s. lowe wrote:Seems like your best option would be to target their larvae. What predates their eggs and larvae in the water? How can you encourage more of those to take up residence in the streams?
Alder Burns wrote:Not sure if this will work for blackflies but it might be worth a try....several places I've lived the mosquitoes were so bad that I made up a smudge pot....basically a metal can on a chain with a few holes in the sides, into which I put some dry stuff and get it burning, then follow with some slower stuff that will make a lot of smoke. Sort of like a bee smoker (which would also serve the purpose). I would take this everywhere I went in the garden, and swing it around me like a priest with a censer, and then set it down such that any air current would keep the smoke wafting around me! At least mosquitoes, and many other insects too, cannot stand to be around smoke!
Tristan Vitali wrote:Anyone know if muscovies will tackle these little vampires? I know they're big fans of mosquitos....just not sure if their eyesight is sharp enough and their bills are small enough
God I hope they do...planning to get some baby mother-duckers this spring to help with the biblical swarms of mosquitos and the like
If they don't do black flies, though, I may never get "spring fever" again
Boon Safty wrote:You know you're a permie when...
You weren't able to make the boot program for financial reasons, but when you saw a job posting for labor at a nursery thought,
"2 birds, 1 stone"
and got the job
S Bengi wrote:
To me a permaculturist prepare for the top 80% most likely scenarios that one might face.

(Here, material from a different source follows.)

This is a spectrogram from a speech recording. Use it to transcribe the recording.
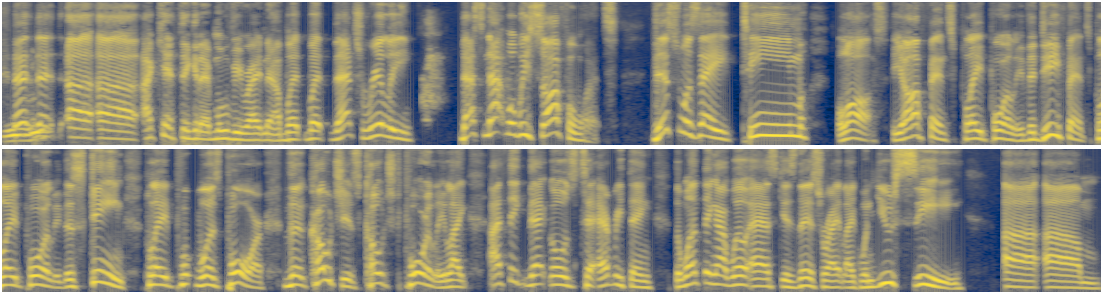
mm-hmm. that. That uh, uh, I can't think of that movie right now, but but that's really that's not what we saw for once. This was a team loss. The offense played poorly. The defense played poorly. The scheme played was poor. The coaches coached poorly. Like I think that goes to everything. The one thing I will ask is this, right? Like when you see uh um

They would have basic needs like water(well/rain catchment), food production (sugar-honey, vegetables, fruits, tubers, eggs/chicken/etc), electricity, heating, mortgage free house, food production, quality pots/pan/etc that will last 25yrs plus. Now for the other 20% of unlikely scenarios such as mega volcano covering 1,000sq miles with 10ft of lava, invasion by space aliens, worldwide nuclear war with accompanying nuclear winter, they tend to focus less of there energy on that.

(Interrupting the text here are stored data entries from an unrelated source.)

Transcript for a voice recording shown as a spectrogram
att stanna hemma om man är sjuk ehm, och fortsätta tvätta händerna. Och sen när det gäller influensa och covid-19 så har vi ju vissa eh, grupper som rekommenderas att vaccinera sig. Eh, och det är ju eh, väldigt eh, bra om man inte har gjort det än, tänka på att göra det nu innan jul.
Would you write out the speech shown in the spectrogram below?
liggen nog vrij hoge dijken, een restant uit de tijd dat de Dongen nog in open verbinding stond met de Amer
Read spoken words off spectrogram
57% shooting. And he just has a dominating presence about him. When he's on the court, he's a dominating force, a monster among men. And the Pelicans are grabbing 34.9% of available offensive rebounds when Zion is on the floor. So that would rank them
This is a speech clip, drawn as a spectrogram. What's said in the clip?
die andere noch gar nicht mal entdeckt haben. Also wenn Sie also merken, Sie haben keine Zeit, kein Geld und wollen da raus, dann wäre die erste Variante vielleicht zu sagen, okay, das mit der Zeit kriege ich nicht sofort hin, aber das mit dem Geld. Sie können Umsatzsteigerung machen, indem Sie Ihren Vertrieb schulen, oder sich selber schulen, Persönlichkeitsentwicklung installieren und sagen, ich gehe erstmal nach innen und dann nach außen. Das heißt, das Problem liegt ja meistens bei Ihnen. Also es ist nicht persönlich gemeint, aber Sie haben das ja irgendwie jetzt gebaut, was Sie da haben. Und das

Nicole Alderman wrote:
A big thing the survivalist mentality seems to lack is the idea that you really need to being doing the stuff NOW to get you prepared. Start to garden now. Learn skills now. Build community now. Learn to live with less now. Because if you're suddenly trying to grow a garden out of a "survival seedbank" while hiding out in the woods, when you've never gardened before, you'll probably starve.

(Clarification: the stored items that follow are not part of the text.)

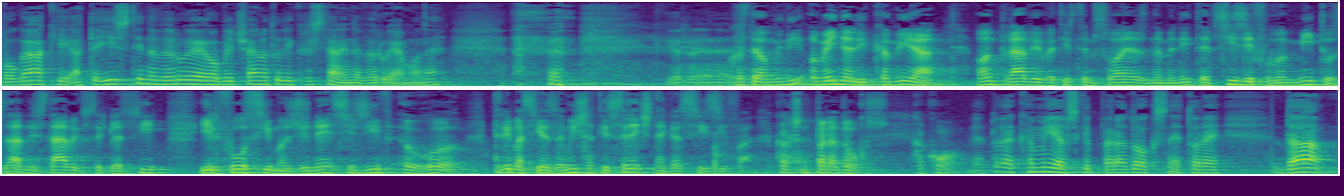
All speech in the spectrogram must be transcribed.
Boga, ki ateisti ne verujejo, običajno tudi kristijani ne verujemo. Ne? Ker, eh, Ko ste omenjali Kamija, on pravi v tistem svojem znamenitem Sizifovem mitu, zadnji stavek se glasi: Il fosima žene Sizif euro. Treba si je zamišljati srečnega Sizifa. Kakšen ja. paradoks? Kako? Ja, to je kamijevski paradoks. Torej, da,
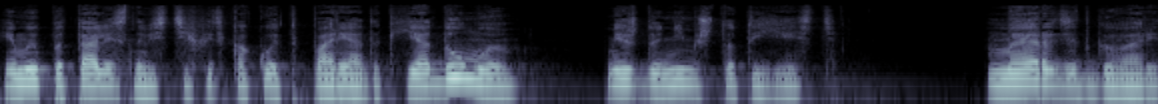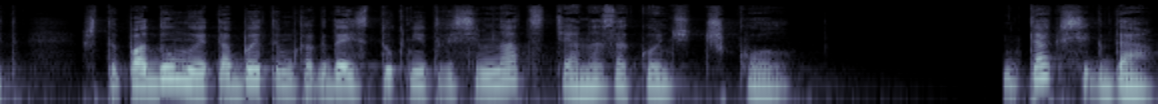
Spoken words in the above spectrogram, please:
и мы пытались навести хоть какой-то порядок. Я думаю, между ними что-то есть. Мередит говорит, что подумает об этом, когда ей стукнет 18, и она закончит школу. И так всегда.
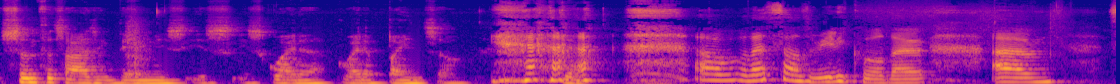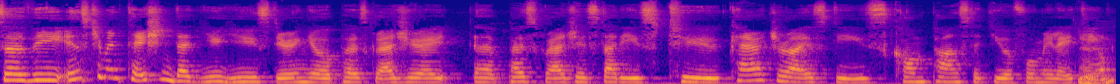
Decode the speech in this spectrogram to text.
synthesizing them is, is, is quite a quite a pain. So yeah. oh well, that sounds really cool though. Um, so the instrumentation that you use during your postgraduate uh, postgraduate studies to characterize these compounds that you are formulating,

Two in a half years ago, I wrote this thread, The reality of homesteading has dissolved my "prepper"/homesteading fantasies. I used to always think I'd just magically be able to rise to the occasion and be the hero in my own personal story and instantly know how to do all these things to survive. But then hard times came, and I realized, man, there just isn't TIME to learn and do all that stuff. It's best to learn it now, make the connections now, make the world better NOW.
Joy Yumi wrote:We are camping on a property with honey bees, and have just found that the "bee-keeper" kills the bees when it gets too cold to keep them.
He'll just purchase new hives next spring. I'm horrified by this!
Thought I'd make an effort to find them a good home.
Especially since there's such a shortage of honey bees in the world.
Benjamin Bouchard wrote:First and foremost, you might consider one of the wooden Swiss snaths from someone like One Scythe Revolution.
Benjamin Bouchard wrote:But if trying to "fix" this notorious issue with the Scythe Supply stem, you can pre-drill and pin to keep it from loosening, or you can turn the hole into a rectangular mortise and tenon arrangement instead and make your own replacement stem/grip.
Jen Fulkerson wrote:Thank goodness I only planted 1/2 my seeds because not one sprouted. I wish I would have started them in pots instead of in the garden. Oh well I will try again in the Fall. Good luck to everyone.